Our approach to the question of pubertal effects has involved considering two aspects of pubertal development: (1) level of pubertal maturation (pubertal status) at a particular point in time (in this case, a particular grade level in school); and (2) timing of puberty, that is, whether adolescents are early, on time, or late in their pubertal development relative to their peers. In the first case, we are able to detect differences in behavior that are a function of pubertal status, controlling for grade level in school. Moreover, by comparing the patterns of effects at one grade with those at another we can attempt to replicate findings. This procedure yields a fairly direct indication of which aspects of behavior are influenced by pubertal change and which of these effects are reliable. On the other hand, by comparing early, on time, and late developers on various indices of psychosocial development, we can explore the effects of being deviant in pubertal timing relative to one's peers. Previous research in this area (e.g., Clausen, 1975; Jones & Bayley, 1950; Jones & Mussen, 1958; Mussen & Jones, 1957) suggests that deviance in this regard may be associated with lower self-image and related adjustment problems, particularly in the case of early-maturing girls and late-maturing boys (the two groups that are most deviant in pubertal timing relative to the majority of peers).

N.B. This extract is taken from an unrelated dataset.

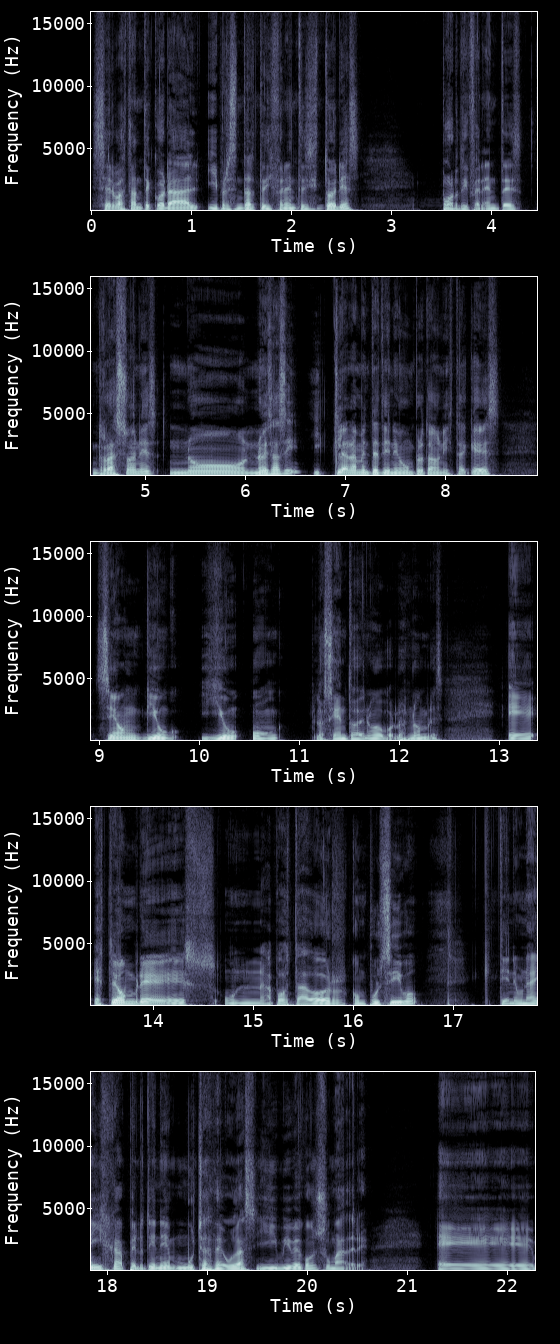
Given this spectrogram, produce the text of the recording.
ser bastante coral y presentarte diferentes historias, por diferentes razones, no, no es así. Y claramente tiene un protagonista que es Seong Yu-ung. Lo siento de nuevo por los nombres. Eh, este hombre es un apostador compulsivo, tiene una hija, pero tiene muchas deudas y vive con su madre. Eh,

Thus far we have examined pubertal status effects within grade with respect to a variety of constructs, including cognitive performance, school achievement, moods, relationships with parents, relationships with same-sex and other-sex peers, self-image, and satisfaction with one's appearance. Additional analyses comparing early, on time, and late maturers are reported elsewhere (Petersen & Crockett, in press) and are only summarized here.